It’s never a good idea to leave exterior shading systems deployed during very windy conditions. Even with products like the FlexShade ZIP, which are designed to stay put in windy conditions, we stress that the product should not be in the open position during high winds.

However we were still interested to know just how much wind our ZIP design could take so we decided to conduct wind tunnel testing to find out.

At first we had some trouble finding a suitable location. Either the testing facilities we approached didn’t generate high enough wind speeds, or used a closed system that led to fears of damage from flying debris. Finally we found what we wanted at Florida International University’s (FIU) Wall of Wind (WOW), an open jet wind tunnel with an excellent reputation.

“We are the only North American manufacturer of zip systems to carry out such wind tunnel testing in North America,” said Clint Childress, LEED®AP, solar control solutions product manager for Draper. “We have set the bar for the industry to follow.”

We were very pleased with the results of the testing, and have prepared a white paper on the subject, which you can read here:

Solar control solutions product manager Clint Childress in front of the Wall of Wind.

When a shade system is being used outdoors it’s important that it be as resistant as possible to wind and weather. Draper’s FlexShade ZIP is often used to protect outdoor spaces from wind and insects. Its wind resistance comes from extruded aluminum side channels that incorporate plastic inner channels. Cushioning pads dampen fabric movement, and “zip” details attached to the fabric’s edges keep it in place.

Because the FlexShade ZIP is used in some especially windy areas of the world, Draper wanted to see how much wind the product could withstand.

“We wanted to understand the limits of our product better,” said Childress. “With exterior shading, end users and designers want to know the performance in the elements. The testing helps us know the limits and communicate that to potential customers.”

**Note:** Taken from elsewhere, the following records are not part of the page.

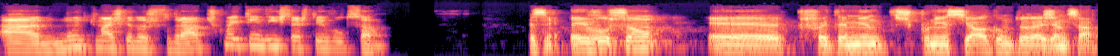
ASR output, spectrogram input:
há muito mais jogadores federados. Como é que tem visto esta evolução? Assim, a evolução é perfeitamente exponencial, como toda a gente sabe.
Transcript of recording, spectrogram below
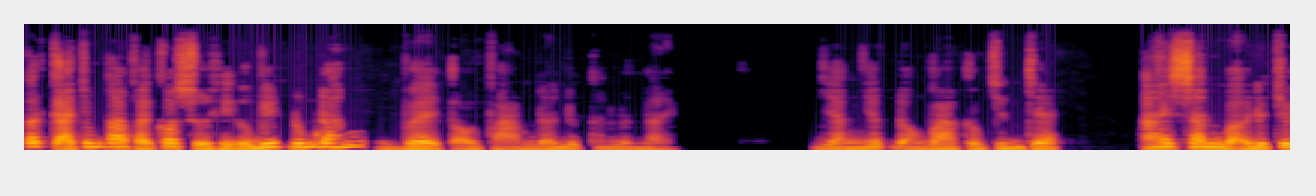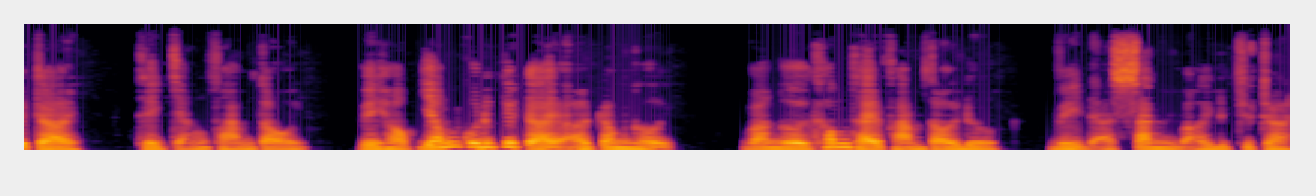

The Facility
For the testing, Draper used Florida International University’s (FIU) Wall of Wind (WOW). Other wind testing facilities couldn’t generate the wind speeds we wanted to observe, plus they recycled their air and were concerned about flying product pieces damaging their equipment. However, the FIU Wall of Wind is an open jet wind tunnel, capable of generating wind speeds of 150 mph at 10.5 feet above the ground.

The test shades were mounted to a metal support structure custom-built of 3” x 3” square steel tubing. Two different sizes of frames were provided to accommodate three different shade sizes.

The three sizes tested were (width x height) 79-3/8″ x 56-13/16″, 100″ x 71-1/2″, and 126″ x 90″. For each size, fabrics with three different openness factors were used: Soltis B92, which is an opaque blackout fabric, and 3% and 10% Mermet E screen.

Test Procedure
According to the test report from FIU, “The WOW was configured to produce a wind profile representative of Open Terrain Exposure (ASCE 7 Exposure Category C).” That essentially means wind that would be experienced in flat, open ground with few obstructions.

Ten tests were conducted with the wind flowing perpendicular to the front of the shade and one with the flow perpendicular to the back side of the shade. The exterior shades were all in the fully down position (rolled-down to cover the entire opening that they are meant to enclose).

Testing started at low speeds and wind was increased at 5 mph increments. Each wind speed was held constant for one minute before being increased to the next level. This process was repeated for each shade until the unit or one of its components flew off, or until maximum wind speed was reached.

Based on our examination of the data from the tests, we are confident in the FlexShade ZIP’s ability to withstand wind speeds of up to 100 mph when in the down position.

But that’s not the whole story. Want to see how the testing came out? Click here to download a PDF copy of the complete white paper!

You can also watch a short video by clicking here!

Disclaimer
The work described above is of a research and experimental nature. The information provided herein has no warranty and no representations are made with respect to the work performed or that the outcome of such work is free from defects or errors. FLORIDA INTERNATIONAL UNIVERSITY (FIU) MAKES NO WARRANTY, WHETHER EXPRESSED OR IMPLIED, INCLUDING WITHOUT LIMITATION, WARRANTIES OF MERCHANTABILITY, FITNESS FOR A PURPOSE, OR THAT THE DELIVERY OR OPERATIONS OF THE SERVICES PROVIDED PURSUANT TO THIS REPORT ARE ERROR-FREE. NO STATEMENT CONTAINED IN THIS REPORT IS INTENDED TO PROVIDE OR PROVIDES ANY WARRANTY WHATSOEVER. Nothing in this report shall be construed to create rights or interests in any third party, nor may any third party rely in any way upon this report.

The work conducted by FIU shall not use or in any way promote or assert, as an endorsement or promotion in any way of any product or services described in this document.